A common theme for all of the jurisdictions examined here has been the need to attract young people to computing and coding, with female students a particular focus. In some cases, there has been a deliberate attempt to link schools’ endeavours to informal and extra-curricular work (see, for example, in Wales[75]). The Northern Ireland Assembly also noted the potential usefulness of such activities[42].

Several authors ([3] for example) reflect on the need to position computing as one of the sciences, standing as part of the STEM community. This is an apt comparison to make, as the teaching and learning challenges in school that have faced the STEM community for several decades are also reflected in engagement and participation in computing and related activities.

STEM enrichment and engagement interventions are many and various. In 2004, the National Audit Office estimated that there were 470 different activities with an associated expenditure of £35m[76]. These typically aspire to positively interest children and young people in STEM but are all too often not set up to be evaluated or their impact understood.

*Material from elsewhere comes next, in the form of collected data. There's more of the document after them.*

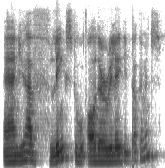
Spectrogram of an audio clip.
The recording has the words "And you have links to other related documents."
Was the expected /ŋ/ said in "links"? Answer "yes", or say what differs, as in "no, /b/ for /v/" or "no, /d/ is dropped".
yes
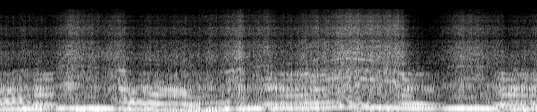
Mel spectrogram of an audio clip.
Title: Orion Zetec misfire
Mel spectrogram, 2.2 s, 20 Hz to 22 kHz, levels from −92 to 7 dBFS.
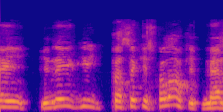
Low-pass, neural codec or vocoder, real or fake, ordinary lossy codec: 10.8 kHz; vocoder, 44.1 kHz, 128 mel bands every 512 samples, BigVGAN v2; fake; AAC, 32 kbps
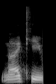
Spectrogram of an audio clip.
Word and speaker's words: Nike: says I don't project Nike Greek Victory pronounced Nike was a US Army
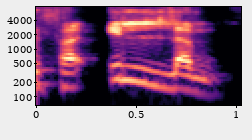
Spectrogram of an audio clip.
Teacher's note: نون کا لام میں ادغام ہوا ہے، ادغام تام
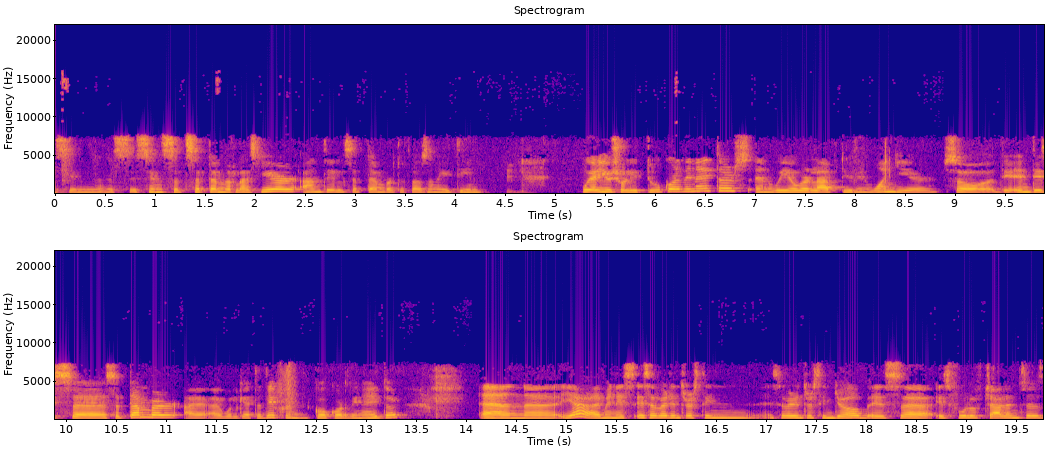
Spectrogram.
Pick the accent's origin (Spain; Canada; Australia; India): Spain; Gijón, Asturias; moved away; also born or lived in Oviedo / Santander; I was born in Gijón, that is one town in the Atlantic coast in the north. Mm-hmm. And I went to the university in Oviedo, that is very close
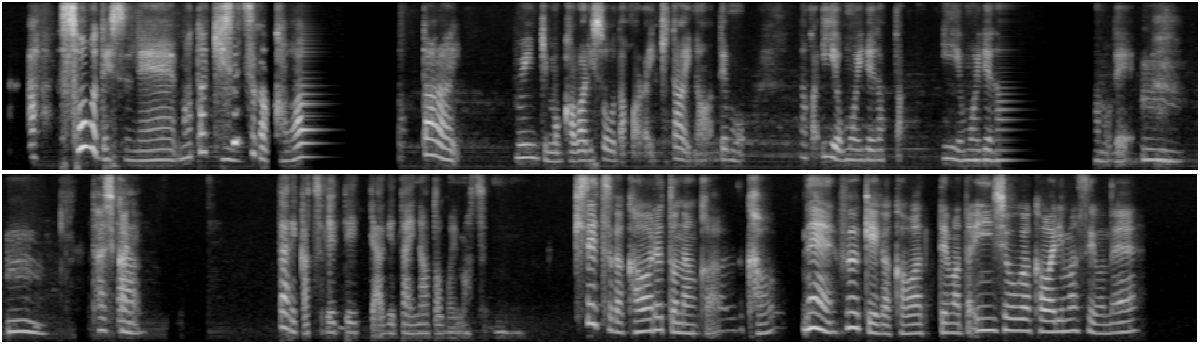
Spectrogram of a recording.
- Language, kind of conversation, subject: Japanese, podcast, 一番印象に残っている旅の思い出は何ですか？
- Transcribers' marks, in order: other background noise; other street noise; distorted speech; tapping; laugh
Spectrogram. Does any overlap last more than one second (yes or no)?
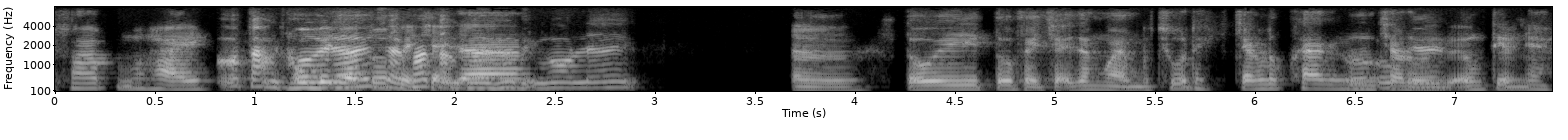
yes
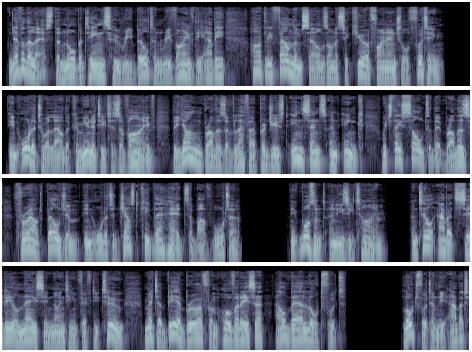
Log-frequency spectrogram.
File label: Audioguide; Leffe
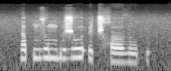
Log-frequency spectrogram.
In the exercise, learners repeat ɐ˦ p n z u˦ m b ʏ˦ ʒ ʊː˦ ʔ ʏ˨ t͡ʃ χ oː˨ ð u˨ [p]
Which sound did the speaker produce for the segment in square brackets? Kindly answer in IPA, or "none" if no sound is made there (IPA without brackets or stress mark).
p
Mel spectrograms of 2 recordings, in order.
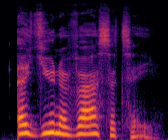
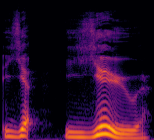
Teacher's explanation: Mais an university, ça ne fonctionne pas, parce que ce U va se prononcer y, you. Donc on retrouve bien un son de consonne, le Y, y, you.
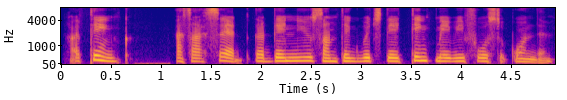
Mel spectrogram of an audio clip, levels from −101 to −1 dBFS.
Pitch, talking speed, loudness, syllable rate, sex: 175 Hz, 205 wpm, -18 LUFS, 5.1 syllables/s, female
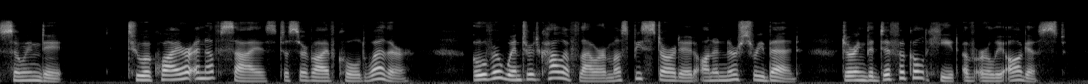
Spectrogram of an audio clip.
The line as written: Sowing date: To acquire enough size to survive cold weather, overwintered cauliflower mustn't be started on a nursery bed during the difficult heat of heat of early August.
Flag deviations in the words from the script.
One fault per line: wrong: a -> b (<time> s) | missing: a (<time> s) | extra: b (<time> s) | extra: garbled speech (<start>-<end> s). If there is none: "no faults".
wrong: mustn't -> must (6.1 s)
missing: heat of (9.8 s)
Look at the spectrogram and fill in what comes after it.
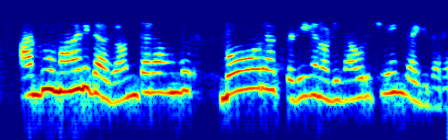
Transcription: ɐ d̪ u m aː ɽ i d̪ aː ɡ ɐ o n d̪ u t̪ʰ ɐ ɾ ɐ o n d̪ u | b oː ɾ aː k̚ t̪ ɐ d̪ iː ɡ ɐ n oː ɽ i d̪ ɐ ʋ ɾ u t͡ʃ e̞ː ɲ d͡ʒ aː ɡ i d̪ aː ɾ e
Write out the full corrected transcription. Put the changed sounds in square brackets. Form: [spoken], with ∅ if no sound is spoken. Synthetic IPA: ɐ d̪ u m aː ɽ i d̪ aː ɡ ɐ o n d̪ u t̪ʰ ɐ ɾ ɐ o n d̪ u | b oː ɾ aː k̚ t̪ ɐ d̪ iː ɡ ɐ n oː ɽ i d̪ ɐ ʋ ɾ u t͡ʃ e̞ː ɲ d͡ʒ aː ɡ i d̪ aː ɾ e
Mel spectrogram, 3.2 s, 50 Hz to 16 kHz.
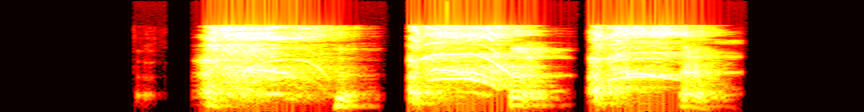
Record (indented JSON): {
  "three_cough_length": "3.2 s",
  "three_cough_amplitude": 32767,
  "three_cough_signal_mean_std_ratio": 0.62,
  "survey_phase": "beta (2021-08-13 to 2022-03-07)",
  "age": "45-64",
  "gender": "Male",
  "wearing_mask": "No",
  "symptom_cough_any": true,
  "symptom_runny_or_blocked_nose": true,
  "symptom_sore_throat": true,
  "symptom_fatigue": true,
  "symptom_fever_high_temperature": true,
  "symptom_headache": true,
  "smoker_status": "Ex-smoker",
  "respiratory_condition_asthma": true,
  "respiratory_condition_other": false,
  "recruitment_source": "Test and Trace",
  "submission_delay": "1 day",
  "covid_test_result": "Positive",
  "covid_test_method": "LFT"
}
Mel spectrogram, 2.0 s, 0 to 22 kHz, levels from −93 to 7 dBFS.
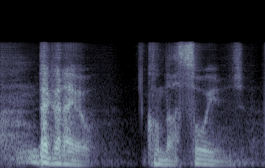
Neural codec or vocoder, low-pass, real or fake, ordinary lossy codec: codec, 16 kHz, about 1 kbps, DyCAST, with the encoder's durations; none; fake; none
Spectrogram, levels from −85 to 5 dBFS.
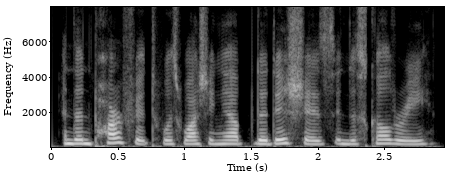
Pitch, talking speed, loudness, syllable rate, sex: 210 Hz, 225 wpm, -18 LUFS, 6.1 syllables/s, female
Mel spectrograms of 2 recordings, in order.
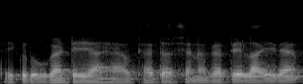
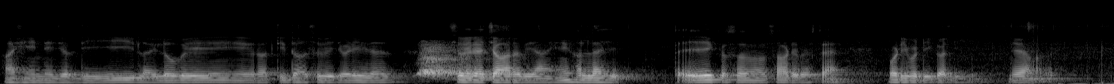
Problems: none marked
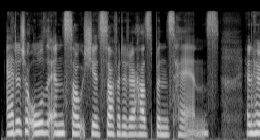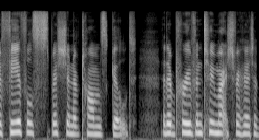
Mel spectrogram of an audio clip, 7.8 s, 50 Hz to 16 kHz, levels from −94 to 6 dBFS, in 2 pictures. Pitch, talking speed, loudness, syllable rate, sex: 225 Hz, 215 wpm, -17 LUFS, 5.4 syllables/s, female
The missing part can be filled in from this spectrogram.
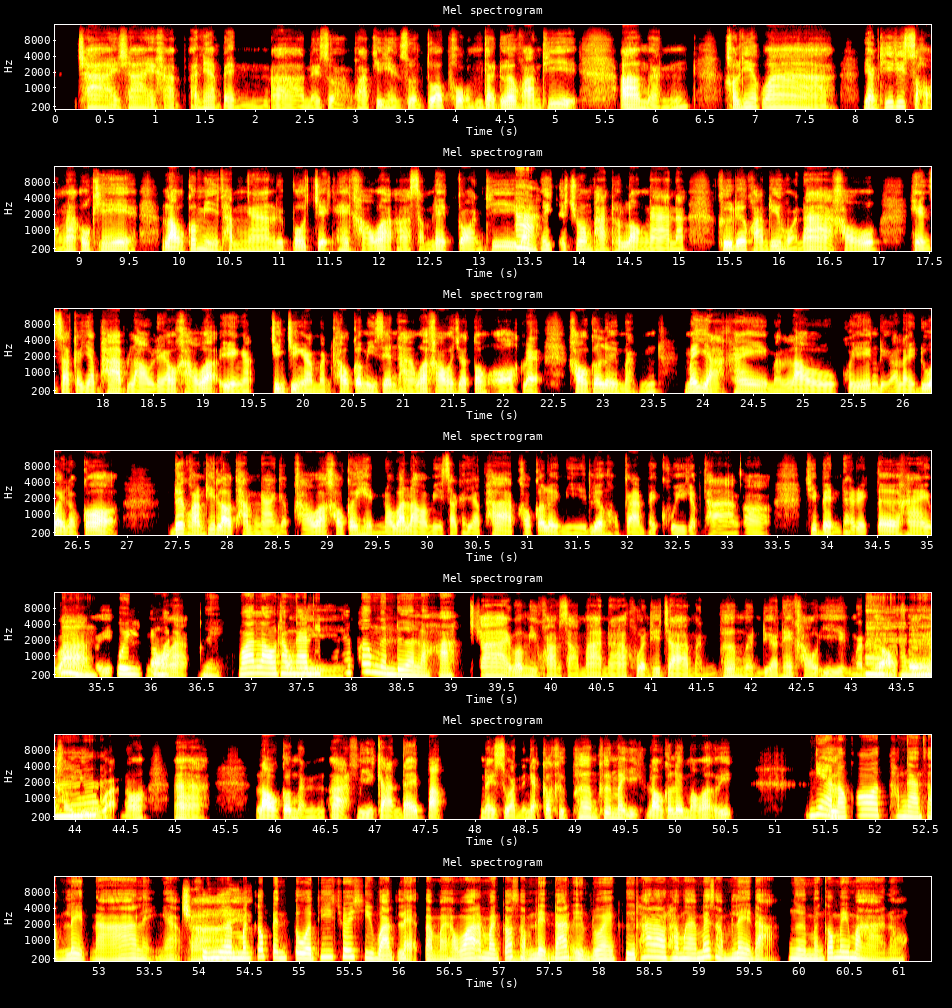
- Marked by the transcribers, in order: other background noise; drawn out: "อา"; in English: "offer"
- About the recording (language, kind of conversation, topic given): Thai, podcast, คุณวัดความสำเร็จด้วยเงินเพียงอย่างเดียวหรือเปล่า?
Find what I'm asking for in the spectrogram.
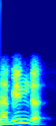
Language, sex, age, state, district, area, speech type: Assamese, male, 30-45, Assam, Jorhat, urban, conversation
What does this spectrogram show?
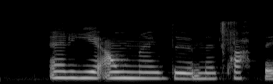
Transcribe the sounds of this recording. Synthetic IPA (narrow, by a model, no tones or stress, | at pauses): ɛɾjɛʔaːwnajðʏmɛːðt̪ʰahpɪ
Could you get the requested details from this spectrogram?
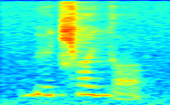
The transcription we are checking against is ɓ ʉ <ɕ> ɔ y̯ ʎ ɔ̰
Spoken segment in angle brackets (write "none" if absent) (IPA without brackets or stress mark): t͡ɕʰ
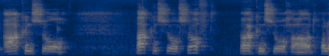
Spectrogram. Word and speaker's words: Arkansas: No, Arkansas. They don't pronounce it like that, do they? They pronounce it Arkansas.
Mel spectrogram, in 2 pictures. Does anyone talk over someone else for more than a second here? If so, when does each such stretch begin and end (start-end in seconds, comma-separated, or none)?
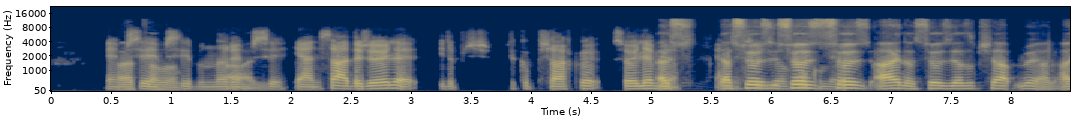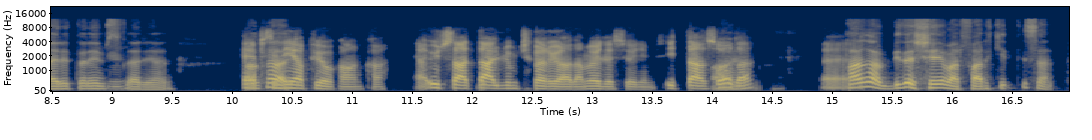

This really limits our ability to understand what works (and, indeed, what does not work).

The number and range of informal and extra-curricular activities concerning computing and coding is extensive[11] and there are some high-level interests in them, and there is a growing interest in getting below the surface of these and appraising their effectiveness.

For example, Code Club commissioned the National Foundation for Educational Research (NFER) to study their impact, finding that it worked well in developing coding skills[77] but had no discernible impact on computational thinking.

CoderDojo Scotland have looked at ways of encouraging female students to participate in one of their 23 Scottish clubs and established, almost counter-intuitively that female-only clubs did not help to increase participation whereas using the right language (amongst other things) to describe the clubs did[78].

Digital Schoolhouse work closely with schools and have presented a very honest appraisal of where they are able to make a difference and the barriers they might face when trying to blend their offer with what happens in schools[79]. Technocamps works with schools across Wales in both English and Welsh, engaging with learners of all ages to change perceptions of computer science, as well as supporting the professional development of teachers.

There are very few of the many, many, activities and groups that are setting out to increase diversity in the computing and digital communities that have clearly identifiable objectives that can help to understand whether or not they are having they effect they wish.

They should be encouraged to do so, as they may be genuinely making a difference and others may learn from this. The National Centre for Computing Education has launched a series of research trials, one of which is focused on non-formal learning. Each four-year trial is aimed at generating evidence to help improving the gender balance in computing[80].

The importance of role-modelling, mentoring, and signalling has been identified time and again as a factor in encouraging under-represented groups to participate in STEM activities and study[81]. Tackling these issues is not something that often results in an instant result, so policy and practical work may require long-term engagement and good alignment between the aims of schools and the informal sector.